HOUSE BILL REPORT
This analysis was prepared by non-partisan legislative staff for the use of legislative members in their deliberations. This analysis is not a part of the legislation nor does it constitute a statement of legislative intent.
As Passed House - Amended:
April 13, 2015
Title: An act relating to protecting children and youth from powdered alcohol.
Brief Description: Protecting children and youth from powdered alcohol.
Sponsors: Senate Committee on Law & Justice (originally sponsored by Senators Roach, Billig, Hasegawa and Benton).
Commerce & Gaming: 3/24/15, 3/26/15 [DPA].
Passed House - Amended: 4/13/15, 91-6.
HOUSE COMMITTEE ON COMMERCE & GAMING
Majority Report: Do pass as amended. Signed by 9 members: Representatives Hurst, Chair; Wylie, Vice Chair; Condotta, Ranking Minority Member; Holy, Assistant Ranking Minority Member; Blake, Kirby, Scott, Van De Wege and Vick.
Staff: David Rubenstein (786-7153).
Powdered alcohol is a form of alcohol encapsulated in a molecular structure that takes a powder form at room temperature.
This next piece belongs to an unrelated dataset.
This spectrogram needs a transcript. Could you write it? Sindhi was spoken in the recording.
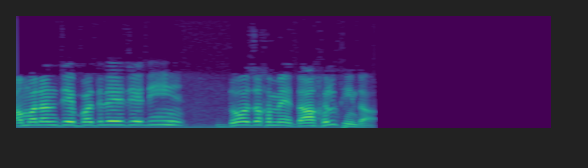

The structure is water soluble, meaning that it can be reconstituted into a liquid for human consumption like other alcoholic beverages.
Washington laws regulate the manufacture, sale, and possession of liquor. Liquor is defined to include "any liquid, semisolid, solid, or other substance" containing more than 1 percent of alcohol by weight. Spirits are a subset of liquor and include alcoholic drinks like whiskey and vodka.
Federal law requires that alcoholic beverages sold in a package must carry a label stating the brand name, alcohol content, and other information. The label must be preapproved by the federal Alcohol and Tobacco Tax and Trade Bureau (TTB) of the U.S. Department of Treasury. The TTB recently issued a certificate of label approval for a brand of powdered alcohol intended for human consumption.
Summary of Amended Bill:
The possession, use, or sale of powdered alcohol is a misdemeanor punishable by up to 90 days in jail and a fine up to $1,000. The use of powdered alcohol for bona fide research purposes is excluded from the prohibition if it is used by health care researchers, institutions of higher education, and pharmaceutical or biotech companies.
"Powdered alcohol" is defined to mean any powder or crystalline substance containing alcohol that is produced for direct use or reconstitution.
Fiscal Note: Available.
Effective Date of Amended Bill: The bill contains an emergency clause and takes effect immediately.
Staff Summary of Public Testimony:
(In support) This product should be banned permanently as it has been in several other states, with still more contemplating a ban. Powdered alcohol can be snorted like cocaine, used to spike drinks, or combined with energy drinks such as those banned several years ago. Powdered alcohol poses a great potential for abuse by youth. It is easily concealed from parents and teachers and can be sprinkled on food. The increased risk of alcohol abuse far outweighs any benefits to hikers.
Persons Testifying: Ron Main, Association of Washington Spirits & Wine Distributors; James Paribello, Liquor Control Board; and Seth Dawson, Washington Association for Substance Abuse Prevention.
Persons Signed In To Testify But Not Testifying: None.